We are currently seeking one or more Research Assistants or Engineering Technicians to work at the Schatz Center in Arcata, California. Based on background skillsets, project needs, and interests, the selected applicant(s) will work in one or more of the following active research areas:
Offshore Wind Power: Examine the socioeconomic and policy dimensions of offshore wind power in Northern California by conducting stakeholder outreach and evaluating policies at the local, state, and federal levels.
Off-Grid Solar for Rural Electrification – Product Performance Testing: Conduct laboratory and desk-based research, data analysis, and report writing/review to support deployment and quality assurance of off-grid solar electricity and/or solar water pumping systems in Africa and/or South Asia.
Off-Grid Solar for Rural Electrification – Analysis of Solar Product Users, Technology, & Impacts: Perform analysis of several nationally representative household energy surveys to characterize solar product users. Model environmental and welfare benefits/impacts of energy transitions. Develop and apply tools and approaches to assess the market-readiness of off-grid solar products.
Bioenergy: Analyze the performance of biomass conversion systems with physical testing and data analysis. Assess the quality of biomass and biochar products by conducting laboratory tests and physical assessments. Evaluate the market for biochar by designing and conducting interviews with biochar producers and consumers.
Renewable Energy Microgrids: Assist with microgrid and EV charging station design, permitting and regulatory processes. Assist with CAD drawing. Assist with evaluation of system benefits and business model. Construction observation.
Clean Transportation: Data processing and analysis of electric vehicle load projections. Perform optimization modeling to develop vehicle charging infrastructure. Review and apply equipment specifications. Contribute to translating analysis results to real world scenarios.
Application Deadline: All application materials must be received by 4 pm Pacific Time (US), Wednesday, December 19, 2018. A six-month commitment is required. Reappointment is desirable but contingent on funding, workload requirements, and performance.
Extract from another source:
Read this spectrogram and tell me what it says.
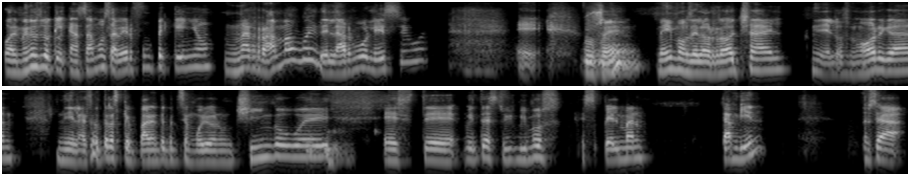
o al menos lo que alcanzamos a ver fue un pequeño, una rama, güey, del árbol ese, güey. Eh, no sé. No de los Rothschild, ni de los Morgan, ni de las otras que aparentemente se murieron un chingo, güey. Este, ahorita vimos Spellman también. O sea,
On October 25, the Schatz Energy Research Center at Humboldt State University was awarded a grant from the California Ocean Protection Council (a division of the California Department of Natural Resources), to study the feasibility of offshore wind generation for the Northern California coast. The $623k grant will assess the environmental impacts, determine the required modifications of coastal infrastructure, examine stakeholder benefits and impacts, and evaluate local, state, and federal policies as they relate to offshore wind development.
The feasibility analysis will cover selected areas in this region
Offshore wind energy is likely to play an important role in meeting California’s targets for carbon neutrality by 2045. The offshore wind resource near Humboldt Bay is among the best in the nation, with wind speeds often exceeding 10 meters per second at 90 meters above the ocean’s surface (Schwartz 2010), which is the approximate height of wind turbines. The National Renewable Energy Laboratory estimates that the state’s offshore winds have the technical potential to produce 392 TWh per year, about 150% of California’s annual electricity load (Musial 2016).
Analysis of North Coast wind speed data has shown that the wind power is fairly consistent throughout the day (Musial 2016) when compared to other renewable resources such as land-based wind or solar. Offshore wind could provide a more consistent power flow to the grid, which in turn would support increased integration of technologies with highly variable generation throughout the day, such as solar. But California’s deep ocean floor, sensitive ecosystems, seismic activity, and protected coastlines, will require careful research and development in order to responsibly develop offshore wind projects. Engaging California’s coastal communities — who have the most to lose from sea level rise due to climate change — in early research and planning is critical for successful future development efforts.
The project is expected to kickoff in early 2019. For this project, the Schatz Energy Research Center is collaborating with ecological consultants from H.T. Harvey and Associates, coastal engineering specialists from Mott MacDonald, and faculty in the Economics and Environmental Science & Management departments at Humboldt State.